Function: char * strtok (char *newstring, const char *delimiters)
A string can be split into tokens by making a series of calls to the function strtok.
The string to be split up is passed as the newstring argument on the first call only. The strtok function uses this to set up some internal state information. Subsequent calls to get additional tokens from the same string are indicated by passing a null pointer as the newstring argument. Calling strtok with another non-null newstring argument reinitializes the state information. It is guaranteed that no other library function ever calls strtok behind your back (which would mess up this internal state information).
The delimiters argument is a string that specifies a set of delimiters that may surround the token being extracted. All the initial characters that are members of this set are discarded. The first character that is not a member of this set of delimiters marks the beginning of the next token. The end of the token is found by looking for the next character that is a member of the delimiter set. This character in the original string newstring is overwritten by a null character, and the pointer to the beginning of the token in newstring is returned.
On the next call to strtok, the searching begins at the next character beyond the one that marked the end of the previous token.
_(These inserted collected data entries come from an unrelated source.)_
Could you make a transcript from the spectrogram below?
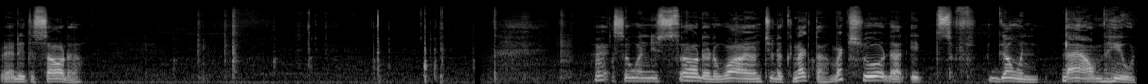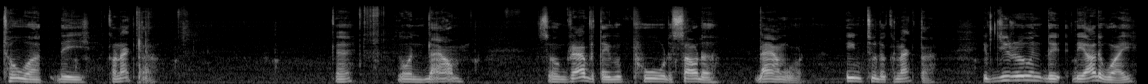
ready to solder. Right, so when you solder the wire onto the connector, make sure that it's going downhill toward the connector. Okay, going down. So gravity will pull the solder downward into the connector. If you do it the, the other way,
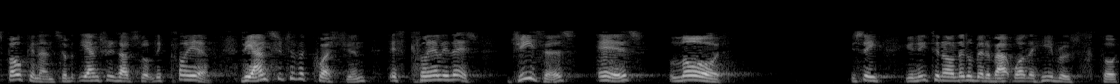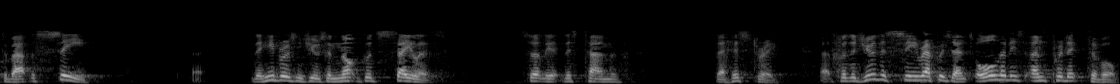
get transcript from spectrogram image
spoken answer, but the answer is absolutely clear. The answer to the question is clearly this Jesus is Lord. You see, you need to know a little bit about what the Hebrews thought about the sea. The Hebrews and Jews are not good sailors, certainly at this time of their history. Uh, for the Jew, the sea represents all that is unpredictable,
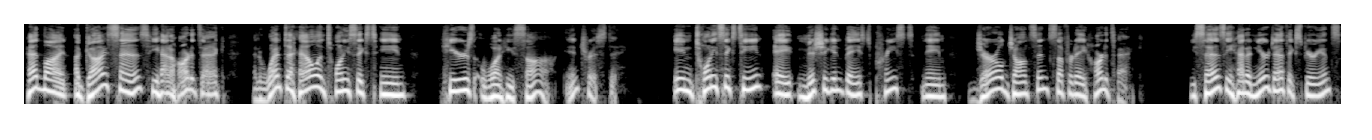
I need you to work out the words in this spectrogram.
Headline A guy says he had a heart attack and went to hell in 2016. Here's what he saw. Interesting. In 2016, a Michigan based priest named Gerald Johnson suffered a heart attack. He says he had a near death experience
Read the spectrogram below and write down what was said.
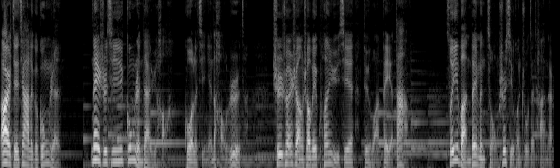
二姐嫁了个工人，那时期工人待遇好，过了几年的好日子，吃穿上稍微宽裕些，对晚辈也大方，所以晚辈们总是喜欢住在他那儿。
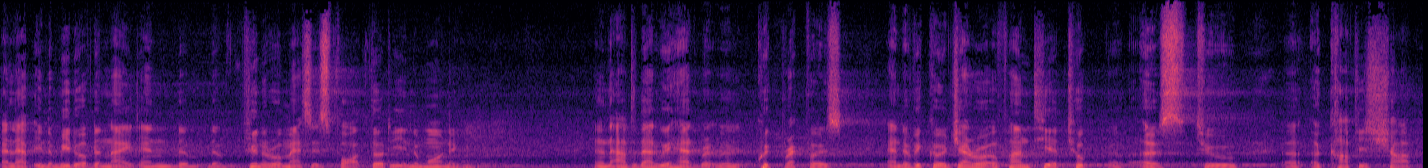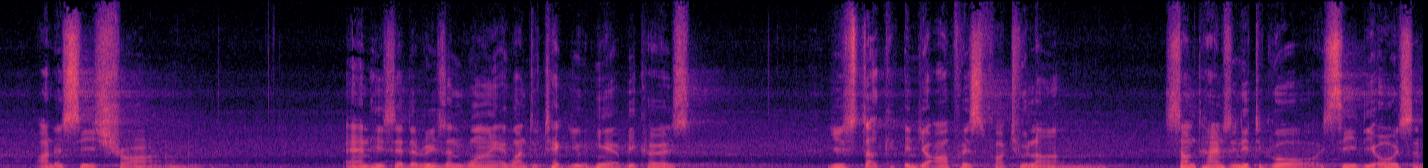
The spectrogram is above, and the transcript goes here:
I left in the middle of the night, and the, the funeral mass is 4:30 in the morning. And after that, we had a quick breakfast, and the vicar general of Phan Thiết took uh, us to uh, a coffee shop on the seashore. And he said, The reason why I want to take you here because you stuck in your office for too long. Sometimes you need to go see the ocean.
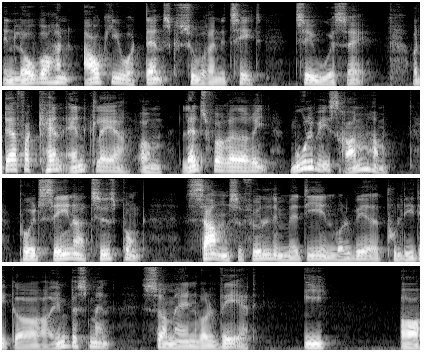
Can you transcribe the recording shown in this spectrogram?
en lov, hvor han afgiver dansk suverænitet til USA. Og derfor kan anklager om landsforræderi muligvis ramme ham på et senere tidspunkt, sammen selvfølgelig med de involverede politikere og embedsmænd, som er involveret i at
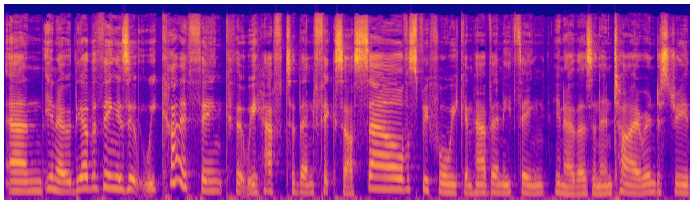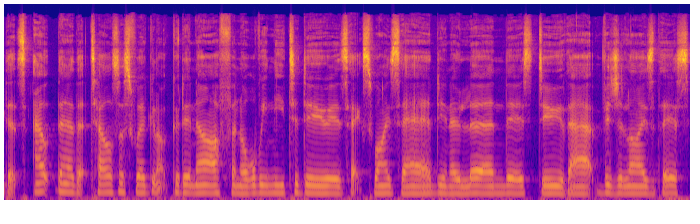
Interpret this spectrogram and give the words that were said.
And, you know, the other thing is that we kind of think that we have to then fix ourselves before we can have anything. You know, there's an entire industry that's out there that tells us we're not good enough and all we need to do is X, Y, Z, you know, learn this, do that, visualize this,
Note that the set of delimiters delimiters do not have to be the same on every call in a series of calls to strtok.
If the end of the string newstring is reached, or if the remainder of string consists only of delimiter characters, strtok returns a null pointer.
Warning: Since strtok alters the string it is parsing, you always copy the string to a temporary buffer before parsing it with strtok. If you allow strtok to modify a string that came from another part of your program, you are asking for trouble; that string may be part of a data structure that could be used for other purposes during the parsing, when alteration by strtok makes the data structure temporarily inaccurate.
The string that you are operating on might even be a constant. Then when strtok tries to modify it, your program will get a fatal signal for writing in read-only memory. See section Program Error Signals.
This is a special case of a general principle: if a part of a program does not have as its purpose the modification of a certain data structure, then it is error-prone to modify the data structure temporarily.
The function strtok is not reentrant. See section Signal Handling and Nonreentrant Functions, for a discussion of where and why reentrancy is important.
Here is a simple example showing the use of strtok.
char string = "words separated by spaces -- and, punctuation!";
const char delimiters = " .,;:!-";
token = strtok (string, delimiters); /* token => "words" */
token = strtok (NULL, delimiters); /* token => "separated" */
token = strtok (NULL, delimiters); /* token => "by" */
token = strtok (NULL, delimiters); /* token => "spaces" */
token = strtok (NULL, delimiters); /* token => "and" */
token = strtok (NULL, delimiters); /* token => "punctuation" */
token = strtok (NULL, delimiters); /* token => NULL */
Function: size_t strspn (const char *string, const char *skipset)
The strspn ("string span") function returns the length of the initial substring of string that consists entirely of characters that are members of the set specified by the string skipset. The order of the characters in skipset is not important.
strspn ("hello, world", "abcdefghijklmnopqrstuvwxyz")